  6. Green AL, El Hait MAS (1980a) A new approach to the assessment of the potency of reversible monoamine oxidase inhibitors in vivo, and its application to (+)-amphetamine, p-methoxyamphetamine and harmaline. Biochem Pharmacol 29:2781–2789Google Scholar
  7. Green AL, El Hait MAS (1980b) p-Methoxyamphetamine, a potent reversible inhibitor of type-A monoamine oxidase in vitro and in vivo. J Pharm Pharmacol 32:262–266Google Scholar
  8. Horita A, McGrath WR (1960) The interaction between reversible and irreversible monoamine oxidase inhibitors. Biochem Pharmacol 3:206–211Google Scholar
  9. Maycock A-L, Abeles RH, Salach JI, Singer TP (1976) The structure of the covalent adduct formed by the interaction of 3-dimethylamino-1-propyne and the flavine of mitochondrial amine oxidase. Biochemistry 15:114–125Google Scholar
  10. Ögren S-O, Ask A-L, Holm A-C, Florvall L, Lindbom L-O, Lundström J, Ross SB (1981) Biochemical and pharmacological properties of a new selective and reversible monoamine oxidase inhibitor, FLA 336(+). In: Youdim MBH, Paykel ES (eds) Monoamine oxidase inhibitors — the state of the art. John Wiley & Sons London, pp 103–112Google Scholar
  11. Pletscher A, Besendorf J (1959) Antagonism between harmaline and long-acting monoamine oxidase inhibitors concerning the effect on 5-hydroxytryptamine and norepinephrine metabolism in the brain. Experientia 15:25–26Google Scholar
  12. Ross SB (1979) Interactions between reserpine and various compounds on the accumulation of [14C] 5-hydroxytryptamine and [3H] noradrenaline in homogenates from rat hypothalamus. Biochem Pharmacol 28:1085–1088Google Scholar
  13. Ross SB, Ask A-L (1980) Structural requirements for uptake into serotoninergic neurons. Acta Pharmacol Toxicol 46:270–277Google Scholar
  14. Ross SB, Kelder D (1979) Inhibition of 3H-dopamine accumulation in reserpinized and normal rat striatum. Acta Pharmacol Toxicol 44:329–335Google Scholar
  15. Singer TP (1979) Active site-directed irreversible inhibitors of monoamine oxidase. In: Singer TP, von Koff RW, Murphy DL (eds) Monoamine oxidase: structure function and altered function. Academic Press, New York, pp 7–24Google Scholar
  16. Steppeler A, Starke K (1980) Selective inhibition by amezinium of intraneuronal monoamine oxidase. Naunyn-Schmiedeberg's Arch Pharmacol 314:13–16Google Scholar
  17. Urwyler S, von Wartburg J-P (1981) Uptake and metabolism of catecholamines in rat brain synaptosomes: studies on the contribution of monoamine oxidase. Biochem Pharmacol 30:2777–2785Google Scholar
  18. Zirkle CL, Kaiser C (1964) Monoamine oxidase inhibitors (nonhydrazine). In: Gordon M (ed) Psychopharmacological agents vol 1. Academic Press, New York, pp 445–554Google Scholar

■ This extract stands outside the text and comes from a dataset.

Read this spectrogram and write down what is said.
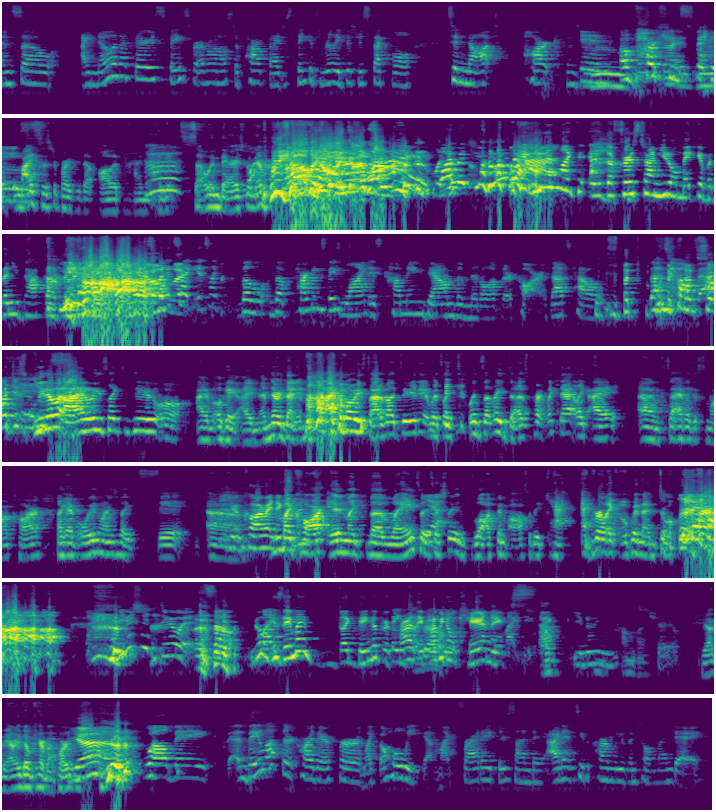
And so I know that there is space for everyone else to park, but I just think it's really disrespectful to not park That's in rude. a parking space. rude. My sister parks do that all the time, and I get so embarrassed Why? whenever we go. Like, oh my god, Why? Like- Why would you do Okay, even like uh, the first time you don't make it, but then you back up. And Yeah. make it, you know? but it's like, like it's like the the parking space line is coming down the middle of their car. That's how what the That's fuck? how That's so bad it is. dis- You know what I always like to do? Well, I'm okay. I, I've never done it, but I've always thought about doing it. Where it's like when somebody does park like that, like I, um, because I have like a small car, like I've always wanted to like fit um, Your car right next my to it? car in like the lane, so Yeah. essentially like, block them off so they can't ever like open that door. Yeah. you should do it. So No, like, because they might like bang up your They car. do. They probably don't care, and they, They might do that. like, you know. you- Probably. That's true. Yeah, they already don't care about parking. Yeah. Well, they and they left their car there for like the whole weekend, like Friday through Sunday. I didn't see the car move until Monday.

Copyright information

© Springer-Verlag 1983

Authors and Affiliations

  • Anna-Lena Ask
    • 1
  • Ingrid Fagervall
    • 1
  • Svante B. Ross
    • 1
  1. 1.Research and Development LaboratoriesAstra Läkemedel ABSödertäljeSweden

Personalised recommendations